(Problem)
Starting with the line that has "Mel spectrogram of a recording, 1.9" in the records below and stopping after the line that has "Word and speaker's", output every line exactly and nothing else; skip pictures.

(Exercise input)
━━━━━━
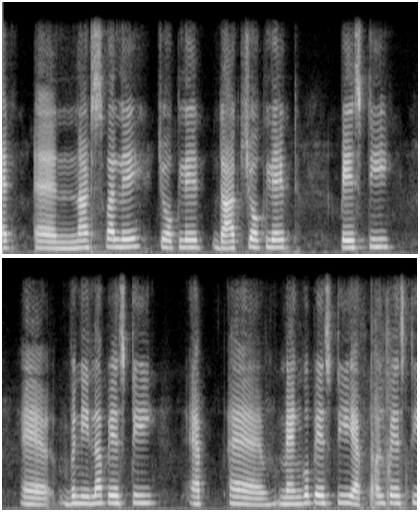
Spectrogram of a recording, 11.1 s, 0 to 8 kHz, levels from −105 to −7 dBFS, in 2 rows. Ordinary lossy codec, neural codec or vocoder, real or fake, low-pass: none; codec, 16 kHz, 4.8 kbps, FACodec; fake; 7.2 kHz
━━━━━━
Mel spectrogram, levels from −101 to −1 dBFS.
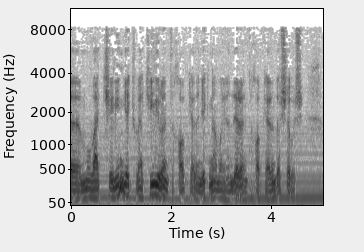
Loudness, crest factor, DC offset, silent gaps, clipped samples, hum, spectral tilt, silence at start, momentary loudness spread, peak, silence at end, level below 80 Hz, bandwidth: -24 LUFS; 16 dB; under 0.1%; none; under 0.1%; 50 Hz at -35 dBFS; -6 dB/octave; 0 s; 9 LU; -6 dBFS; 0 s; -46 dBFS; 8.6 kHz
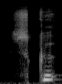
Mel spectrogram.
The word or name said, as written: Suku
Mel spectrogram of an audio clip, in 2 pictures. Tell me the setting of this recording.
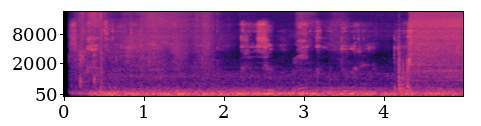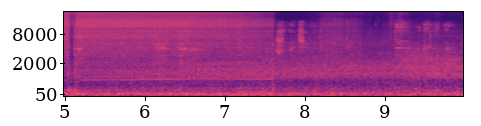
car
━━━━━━
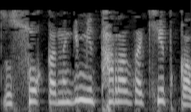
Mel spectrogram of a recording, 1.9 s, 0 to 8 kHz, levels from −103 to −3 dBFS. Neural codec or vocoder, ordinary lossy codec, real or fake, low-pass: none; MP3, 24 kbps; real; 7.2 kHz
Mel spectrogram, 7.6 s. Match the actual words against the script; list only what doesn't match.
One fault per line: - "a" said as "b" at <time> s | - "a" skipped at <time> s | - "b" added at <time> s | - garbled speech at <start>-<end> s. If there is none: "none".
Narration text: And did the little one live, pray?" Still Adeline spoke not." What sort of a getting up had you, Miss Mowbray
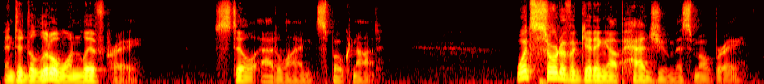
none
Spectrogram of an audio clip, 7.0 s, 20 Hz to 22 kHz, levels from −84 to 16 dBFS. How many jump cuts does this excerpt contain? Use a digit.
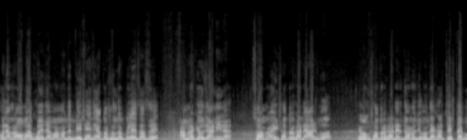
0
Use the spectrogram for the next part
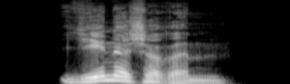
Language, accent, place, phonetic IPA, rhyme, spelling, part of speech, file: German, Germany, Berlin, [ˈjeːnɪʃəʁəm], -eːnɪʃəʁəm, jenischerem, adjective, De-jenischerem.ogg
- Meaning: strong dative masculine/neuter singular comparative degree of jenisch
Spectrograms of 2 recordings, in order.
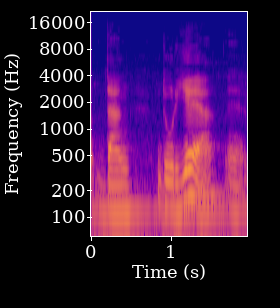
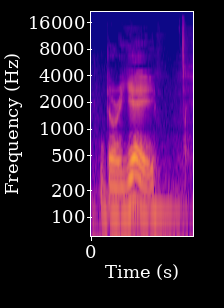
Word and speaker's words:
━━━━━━
(Final answer)
Mel spectrogram of a recording, 1.9 s, 0 to 8 kHz, levels from −103 to −3 dBFS. Neural codec or vocoder, ordinary lossy codec, real or fake, low-pass: none; MP3, 24 kbps; real; 7.2 kHz
Mel spectrogram, 7.6 s. Match the actual words against the script; list only what doesn't match.
One fault per line: - "a" said as "b" at <time> s | - "a" skipped at <time> s | - "b" added at <time> s | - garbled speech at <start>-<end> s. If there is none: "none".
Narration text: And did the little one live, pray?" Still Adeline spoke not." What sort of a getting up had you, Miss Mowbray
none
Spectrogram of an audio clip, 7.0 s, 20 Hz to 22 kHz, levels from −84 to 16 dBFS. How many jump cuts does this excerpt contain? Use a digit.
0
Use the spectrogram for the next part
Language, accent, place, phonetic IPA, rhyme, spelling, part of speech, file: German, Germany, Berlin, [ˈjeːnɪʃəʁəm], -eːnɪʃəʁəm, jenischerem, adjective, De-jenischerem.ogg
- Meaning: strong dative masculine/neuter singular comparative degree of jenisch
Spectrograms of 2 recordings, in order.
Word and speaker's words:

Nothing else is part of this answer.